Engagement rate. This is easy to determine because you simply look at the number of likes and comments an influencer have on their most recent posts compared to their number of followers. There are several free websites that will do the calculations for you, such as HypeAuditor.
Engagement type. Here it gets a bit trickier because you have to look at the likes and comments and determine whether the majority have been created by the influencer’s own followers or from seemingly random accounts. If most of them are from outside of their actual following, it is very likely that they are using an engagement app to increase their numbers.
Follower location. The location of followers can help indicate whether they are real or not. If a greater part of them are found outside of the influencer’s native location, they are more likely to be fake followers. For genuine influencers, the top location should be that of their home country since that is where their post will have the maximum reach. Knowing follower location and demographic is also important in determining whether a particular influencer is suitable for your brand or business.
Follower growth. In a case of normal follower growth, trends will be fairly consistent over time. A sudden increase in followers may indicate artificial ways of acquiring them. However, keep in mind that there are cases of posts going viral resulting in a rapid increase of followers overnight.
Comments. Fake accounts and bots will tend to leave generic comments such as only emojis or short unspecific statements.

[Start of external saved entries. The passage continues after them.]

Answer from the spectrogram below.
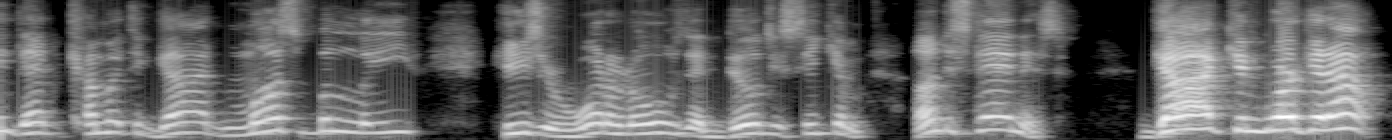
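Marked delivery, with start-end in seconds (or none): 5.7-6.9 high, loud declaration; full-force preacher cry; preaching shout. Real, not acted. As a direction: belt it out to the congregation. Preacher's high point of the sermon.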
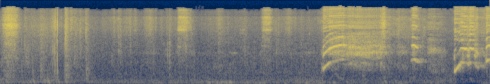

Social media’s fake follower problem may be far from solved, but with more brands becoming aware of fraudulent practices and new technology helping detect and eliminate fake accounts, transparency and trust in the industry’s can still be restored. There are plenty of tools out there that will give you detailed influencer analytics to help spot fake followers.
By using dyzio you can track and view engagement data and follower growth for all the influencers you've added to your own private influencer database. If you'd like to learn more about how dyzio can support you in this area please request a demo today.